#### Your objective
Copy each record exactly, word for word.

#### Data supplied
+===+

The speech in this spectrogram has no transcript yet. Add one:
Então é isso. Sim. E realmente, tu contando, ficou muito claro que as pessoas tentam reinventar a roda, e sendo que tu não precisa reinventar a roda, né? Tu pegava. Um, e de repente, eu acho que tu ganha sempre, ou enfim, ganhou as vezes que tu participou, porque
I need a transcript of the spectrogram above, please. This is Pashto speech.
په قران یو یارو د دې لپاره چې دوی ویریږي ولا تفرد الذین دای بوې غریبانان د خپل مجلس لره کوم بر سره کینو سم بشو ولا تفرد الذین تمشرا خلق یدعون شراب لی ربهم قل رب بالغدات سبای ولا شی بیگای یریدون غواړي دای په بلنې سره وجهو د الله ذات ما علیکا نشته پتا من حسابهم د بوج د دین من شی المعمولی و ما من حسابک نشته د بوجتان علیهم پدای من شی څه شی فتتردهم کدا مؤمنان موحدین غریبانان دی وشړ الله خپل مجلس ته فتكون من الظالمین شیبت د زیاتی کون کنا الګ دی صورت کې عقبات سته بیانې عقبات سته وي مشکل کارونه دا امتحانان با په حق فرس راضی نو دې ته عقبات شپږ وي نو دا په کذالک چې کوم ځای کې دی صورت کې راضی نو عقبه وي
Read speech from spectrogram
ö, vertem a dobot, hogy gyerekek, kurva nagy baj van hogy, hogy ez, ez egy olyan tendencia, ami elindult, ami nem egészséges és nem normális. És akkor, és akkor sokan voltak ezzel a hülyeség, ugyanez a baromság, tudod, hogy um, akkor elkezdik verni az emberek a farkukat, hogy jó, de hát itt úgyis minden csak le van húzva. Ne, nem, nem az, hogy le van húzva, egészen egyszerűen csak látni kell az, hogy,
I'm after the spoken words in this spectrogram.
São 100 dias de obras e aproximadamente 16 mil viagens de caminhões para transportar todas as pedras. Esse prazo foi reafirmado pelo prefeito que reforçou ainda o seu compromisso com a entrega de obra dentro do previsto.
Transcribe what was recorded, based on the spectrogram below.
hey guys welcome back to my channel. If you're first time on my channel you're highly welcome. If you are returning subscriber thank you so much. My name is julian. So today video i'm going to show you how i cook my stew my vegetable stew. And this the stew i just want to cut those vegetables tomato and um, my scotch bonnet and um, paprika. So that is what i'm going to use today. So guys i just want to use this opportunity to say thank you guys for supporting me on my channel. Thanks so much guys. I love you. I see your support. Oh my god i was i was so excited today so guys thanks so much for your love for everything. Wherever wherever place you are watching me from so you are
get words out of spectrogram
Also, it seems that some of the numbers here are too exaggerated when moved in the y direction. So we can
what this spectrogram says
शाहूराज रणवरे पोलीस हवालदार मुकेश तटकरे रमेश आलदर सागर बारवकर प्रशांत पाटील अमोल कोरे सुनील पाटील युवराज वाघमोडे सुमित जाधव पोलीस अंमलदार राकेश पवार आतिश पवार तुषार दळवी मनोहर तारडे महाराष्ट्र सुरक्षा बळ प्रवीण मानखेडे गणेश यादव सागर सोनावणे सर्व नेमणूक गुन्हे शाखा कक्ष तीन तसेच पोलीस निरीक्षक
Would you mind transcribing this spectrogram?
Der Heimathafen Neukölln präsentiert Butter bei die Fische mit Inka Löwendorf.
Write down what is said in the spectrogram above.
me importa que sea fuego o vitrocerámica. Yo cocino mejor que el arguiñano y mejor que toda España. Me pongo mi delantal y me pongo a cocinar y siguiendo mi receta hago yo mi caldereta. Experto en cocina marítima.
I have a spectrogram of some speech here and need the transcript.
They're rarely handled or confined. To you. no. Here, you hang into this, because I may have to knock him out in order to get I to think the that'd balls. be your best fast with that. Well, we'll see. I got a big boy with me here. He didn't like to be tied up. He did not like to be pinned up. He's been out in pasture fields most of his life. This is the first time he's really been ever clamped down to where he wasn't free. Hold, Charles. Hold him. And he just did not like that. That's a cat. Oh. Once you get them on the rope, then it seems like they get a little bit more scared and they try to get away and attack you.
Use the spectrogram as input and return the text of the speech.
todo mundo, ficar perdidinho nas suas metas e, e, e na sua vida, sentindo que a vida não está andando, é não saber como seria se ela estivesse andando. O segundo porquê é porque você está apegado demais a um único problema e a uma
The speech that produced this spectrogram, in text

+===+

#### Solution below
The speech in this spectrogram has no transcript yet. Add one:
Então é isso. Sim. E realmente, tu contando, ficou muito claro que as pessoas tentam reinventar a roda, e sendo que tu não precisa reinventar a roda, né? Tu pegava. Um, e de repente, eu acho que tu ganha sempre, ou enfim, ganhou as vezes que tu participou, porque
I need a transcript of the spectrogram above, please. This is Pashto speech.
په قران یو یارو د دې لپاره چې دوی ویریږي ولا تفرد الذین دای بوې غریبانان د خپل مجلس لره کوم بر سره کینو سم بشو ولا تفرد الذین تمشرا خلق یدعون شراب لی ربهم قل رب بالغدات سبای ولا شی بیگای یریدون غواړي دای په بلنې سره وجهو د الله ذات ما علیکا نشته پتا من حسابهم د بوج د دین من شی المعمولی و ما من حسابک نشته د بوجتان علیهم پدای من شی څه شی فتتردهم کدا مؤمنان موحدین غریبانان دی وشړ الله خپل مجلس ته فتكون من الظالمین شیبت د زیاتی کون کنا الګ دی صورت کې عقبات سته بیانې عقبات سته وي مشکل کارونه دا امتحانان با په حق فرس راضی نو دې ته عقبات شپږ وي نو دا په کذالک چې کوم ځای کې دی صورت کې راضی نو عقبه وي
Read speech from spectrogram
ö, vertem a dobot, hogy gyerekek, kurva nagy baj van hogy, hogy ez, ez egy olyan tendencia, ami elindult, ami nem egészséges és nem normális. És akkor, és akkor sokan voltak ezzel a hülyeség, ugyanez a baromság, tudod, hogy um, akkor elkezdik verni az emberek a farkukat, hogy jó, de hát itt úgyis minden csak le van húzva. Ne, nem, nem az, hogy le van húzva, egészen egyszerűen csak látni kell az, hogy,
I'm after the spoken words in this spectrogram.
São 100 dias de obras e aproximadamente 16 mil viagens de caminhões para transportar todas as pedras. Esse prazo foi reafirmado pelo prefeito que reforçou ainda o seu compromisso com a entrega de obra dentro do previsto.
Transcribe what was recorded, based on the spectrogram below.
hey guys welcome back to my channel. If you're first time on my channel you're highly welcome. If you are returning subscriber thank you so much. My name is julian. So today video i'm going to show you how i cook my stew my vegetable stew. And this the stew i just want to cut those vegetables tomato and um, my scotch bonnet and um, paprika. So that is what i'm going to use today. So guys i just want to use this opportunity to say thank you guys for supporting me on my channel. Thanks so much guys. I love you. I see your support. Oh my god i was i was so excited today so guys thanks so much for your love for everything. Wherever wherever place you are watching me from so you are
get words out of spectrogram
Also, it seems that some of the numbers here are too exaggerated when moved in the y direction. So we can
what this spectrogram says
शाहूराज रणवरे पोलीस हवालदार मुकेश तटकरे रमेश आलदर सागर बारवकर प्रशांत पाटील अमोल कोरे सुनील पाटील युवराज वाघमोडे सुमित जाधव पोलीस अंमलदार राकेश पवार आतिश पवार तुषार दळवी मनोहर तारडे महाराष्ट्र सुरक्षा बळ प्रवीण मानखेडे गणेश यादव सागर सोनावणे सर्व नेमणूक गुन्हे शाखा कक्ष तीन तसेच पोलीस निरीक्षक
Would you mind transcribing this spectrogram?
Der Heimathafen Neukölln präsentiert Butter bei die Fische mit Inka Löwendorf.
Write down what is said in the spectrogram above.
me importa que sea fuego o vitrocerámica. Yo cocino mejor que el arguiñano y mejor que toda España. Me pongo mi delantal y me pongo a cocinar y siguiendo mi receta hago yo mi caldereta. Experto en cocina marítima.
I have a spectrogram of some speech here and need the transcript.
They're rarely handled or confined. To you. no. Here, you hang into this, because I may have to knock him out in order to get I to think the that'd balls. be your best fast with that. Well, we'll see. I got a big boy with me here. He didn't like to be tied up. He did not like to be pinned up. He's been out in pasture fields most of his life. This is the first time he's really been ever clamped down to where he wasn't free. Hold, Charles. Hold him. And he just did not like that. That's a cat. Oh. Once you get them on the rope, then it seems like they get a little bit more scared and they try to get away and attack you.
Use the spectrogram as input and return the text of the speech.
todo mundo, ficar perdidinho nas suas metas e, e, e na sua vida, sentindo que a vida não está andando, é não saber como seria se ela estivesse andando. O segundo porquê é porque você está apegado demais a um único problema e a uma
The speech that produced this spectrogram, in text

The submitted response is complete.